| May 5, 2021 | Immigration |

Pursuant to U.S. immigration law, a foreign national can seek asylum in the United States by demonstrating a credible fear of persecution or torture. A person seeking asylum for these reasons while in New Jersey or elsewhere in the country is best served by understanding what to expect in regard to the process of obtaining this type of refuge.

Demonstrate a credible fear of persecution

In order to demonstrate a credible fear of persecution under U.S. immigration law, a person seeking asylum must demonstrate that he or she previously is a victim of persecution or has a well-founded fear of facing persecution if returned to his or her country of origin. Such fear of persecution needs to be on account of such factors as nationality, religion, race or membership in a particular social group.

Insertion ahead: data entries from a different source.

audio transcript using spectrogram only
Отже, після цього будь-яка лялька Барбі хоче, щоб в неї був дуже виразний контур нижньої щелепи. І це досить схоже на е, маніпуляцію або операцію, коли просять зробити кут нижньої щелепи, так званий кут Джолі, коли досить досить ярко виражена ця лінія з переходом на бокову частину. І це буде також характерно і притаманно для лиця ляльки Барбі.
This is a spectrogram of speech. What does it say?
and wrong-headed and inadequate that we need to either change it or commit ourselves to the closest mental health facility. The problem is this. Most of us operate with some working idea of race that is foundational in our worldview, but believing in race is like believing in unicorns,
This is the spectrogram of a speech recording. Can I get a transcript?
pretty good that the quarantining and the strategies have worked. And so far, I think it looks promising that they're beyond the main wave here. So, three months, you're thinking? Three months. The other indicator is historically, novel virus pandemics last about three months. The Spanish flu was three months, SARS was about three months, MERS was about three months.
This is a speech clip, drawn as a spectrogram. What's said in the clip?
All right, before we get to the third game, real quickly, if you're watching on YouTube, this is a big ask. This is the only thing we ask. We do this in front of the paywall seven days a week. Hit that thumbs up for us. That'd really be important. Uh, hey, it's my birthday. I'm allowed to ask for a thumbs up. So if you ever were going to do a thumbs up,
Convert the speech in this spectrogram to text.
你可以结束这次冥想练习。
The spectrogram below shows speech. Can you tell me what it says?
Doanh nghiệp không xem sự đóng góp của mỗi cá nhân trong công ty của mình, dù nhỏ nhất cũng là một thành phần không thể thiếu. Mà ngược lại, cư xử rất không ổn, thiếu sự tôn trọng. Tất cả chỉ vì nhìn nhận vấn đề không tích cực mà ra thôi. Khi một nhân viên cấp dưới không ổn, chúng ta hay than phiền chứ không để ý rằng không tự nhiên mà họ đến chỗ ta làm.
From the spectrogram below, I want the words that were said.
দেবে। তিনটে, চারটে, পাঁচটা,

Demonstrate a credible fear of torture

A demonstration of a credible fear of torture is accomplished by establishing that a person would be subject to torture if he or she returned to the country of origin. If a person was previously tortured, this prior conduct can form the basis for credible fear of future torture. However, prior torture is not required. Rather, demonstrating the likelihood of torture upon return is sufficient.

If you are seeking asylum, U.S. immigration law can be challenging and confusing. An asylum seeker may want to seek experienced legal representation from an immigration attorney. Through an initial consultation, an attorney may better explain the pathway to asylum based on fear of persecution or torture, and the attorney may also help you assess whether your fear of persecution is based on one of the characteristics recognized by the U.S. government.